Perseverance and a willingness to improvise in achieving goals can be major contributors to success in sport.
At the weekend, Lexi and Jonathan Maples and other athletes confirmed this at the Jennian Homes New Zealand Track and Field Championships in Hastings
In last week's Insight, I expressed my admiration for athletes who stuck with the sport through school without tangible rewards.
Lexi Maples was a prime example with her only individual success at school coming in a New Zealand heptathlon with a silver medal. Maples went to Christchurch in 2018 to follow her heptathlon ambition but switched to hammer last year.
She now trains with New Zealand throws coach Dale Stevenson and a top group of throwers that includes Dame Valerie Adams, Tom Walsh and Lauren Bruce. Maples has made solid progress with sound performances at the Classic meets.
In Hastings, Maples had an excellent series of throws to win her maiden individual medal (bronze) for Canterbury, throwing 51.76 metres. Maples had started her hammer throwing while at Collegiate with coach Richard Drabczynski, who clearly gave her a sound start and, when determination and perseverance were added to the mix along with a positive well-coached group, rewards have followed.
Jonathan Maples who joined the Airforce and went on his basic training in Blenheim has not competed since 2019. Maples has trained without a track or equipment in Blenheim.
He has adapted and improvised using a tennis net for some creative repetition hurdle sessions. Maples was rewarded in Hastings with a bronze medal and a respectable personal best (56 .25).
The days of training without equipment will hopefully be over as he moves to Ohakea in May. Maples also made it through to the 200 metre final only to find he was disqualified for a line infringement (a lesson there) and was the fastest in the Manawatu/Whanganui 4 x 400 relay team who gave a bold account of themselves in the senior final.
Lucas Martin retained his 10,000m under-20 walk title. Although slower than last year, he was on schedule for a new best at the halfway stage but as his fellow competitors were disqualified for walking infringements and as he was on a caution, he eased back to guarantee his title. Martin, still only 16, has won a title at all his three national championships.
There may be low entries in 400-metre hurdle and steeplechase events but these disciplines are tough and among the most demanding on the track and field programme.
This clearly deters many athletes.
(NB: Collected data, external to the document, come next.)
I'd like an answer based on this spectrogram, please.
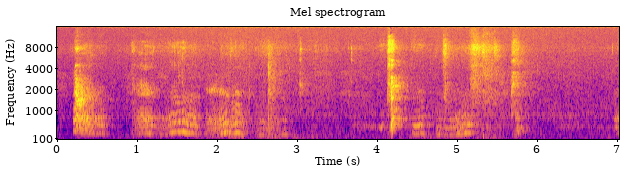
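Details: Young Miniature Schnauzer puppies, 6 and 4 weeks old, trade a busy run of small rough barks and growly yaps, several sharp bursts spread across the clip.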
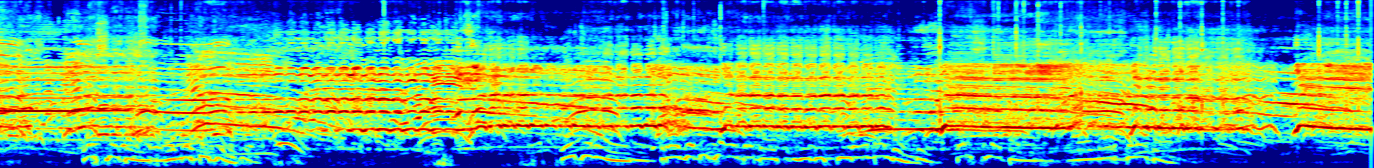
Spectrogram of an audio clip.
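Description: A large crowd of men cheers and shouts excitedly outdoors.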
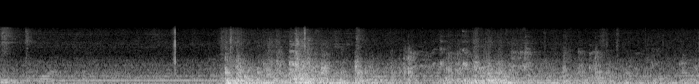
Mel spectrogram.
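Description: Chichibu Railway 1000 series electric train heard from inside a car: a steady hum while it stands, then about two seconds in a sudden loud rise of motor and wheel rumble with knocks and clunks as the train moves off and picks up speed.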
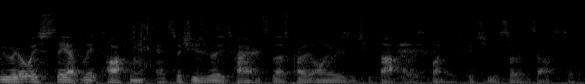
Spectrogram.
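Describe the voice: Over faint background noise, a man talks in a fairly bright tone with fairly even intonation.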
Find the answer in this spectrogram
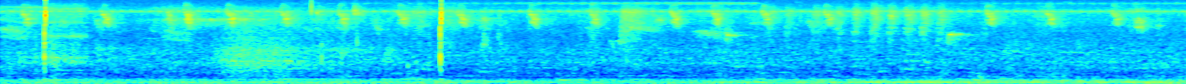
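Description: Small birds giving many short, quick chirps that fall in pitch, several a second, over a thin steady high whine and a low rumble.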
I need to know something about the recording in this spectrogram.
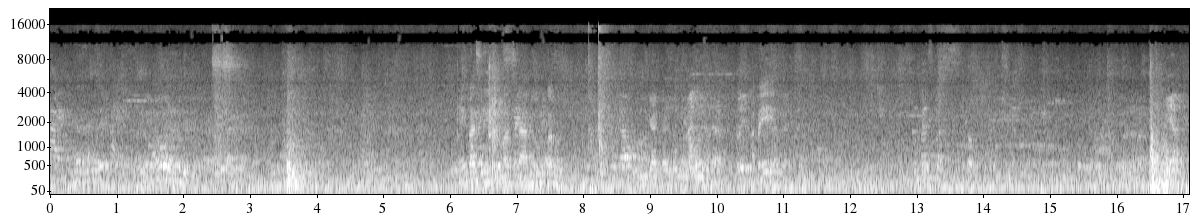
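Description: Men and women talk nearby in a crowd.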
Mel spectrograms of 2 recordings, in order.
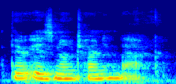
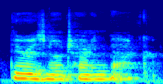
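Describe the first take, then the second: No difference in how they are said.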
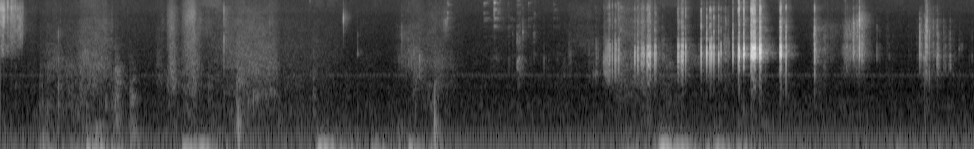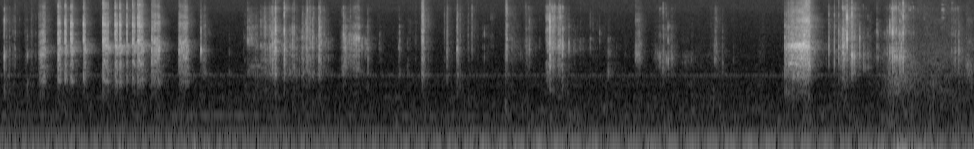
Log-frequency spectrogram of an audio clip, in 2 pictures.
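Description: Fingers tap and scratch on a cardboard matchbox.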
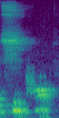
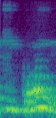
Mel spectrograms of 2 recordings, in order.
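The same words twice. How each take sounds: First: The word is said with its Chinese pronunciation. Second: The word is read letter by letter as spelled. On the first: This is how it is actually pronounced. "A pronúncia seria Qigong" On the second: This is how it is written. "escreve Qigong"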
Flynn Johnston took silver in the under-20 400m hurdles at his first championships and as evidenced at both Whanganui Schools and through recent club nights, 17-year-old Johnston has real potential. He was also part of the young 4 x 400 team which included Jonathan Maples, Travis Bayler and Palmerston North athlete Aiden Porritt.
George Lambert, who had been sick earlier in the week, finished a creditable 5th in the under-20 5000m (2000m further than he had to run while in the under-18s).
The 3000m steeplechase was not only 1000m longer than he encountered last year but the barriers were also higher. He set a best over 5000m (15m 44.56s) and was rewarded with a silver medal in the steeples (10m 05.30s). His team-mate Ben Conder took bronze in his 3000m steeplechase debut.
The other Whanganui athlete competing at the postponed championships was Sophie Andrews, who should be delighted with her personal best 38.96m effort for 4th place in the under-20 hammer. Andrews is another athlete who has demonstrated perseverance over many years and will hopefully follow Lexi Maples by remaining in the sport. Andrews should be encouraged by Maples' medal in the senior hammer as she is throwing further than Maples at the same stage of her career.
Former Whanganui athlete and current New Zealand decathlon champion Max Attwell, competing for Canterbury, won bronze in the long jump by the narrowest margin (1cm) and backed this up with silver in the pole vault.
Unfortunately, he injured himself attempting 4.63m in the vault and will be in plaster for some weeks.
Tayla Brunger, now competing for Waikato, retained her 100m under-20 title with a slick 11.78s but had to settle for second in the 200m in 24.57s. Whanganui's loss has been Waikato's gain with Brunger running in gold medal-winning combinations in both the 4 x 100 and 4 x 400.
Unfortunately, Genna Maples who qualified for the 200m under-20 final struggled in with injury, having been very well placed as she came into the home straight. Maples will have to show both perseverance and adaptability as she builds for her future.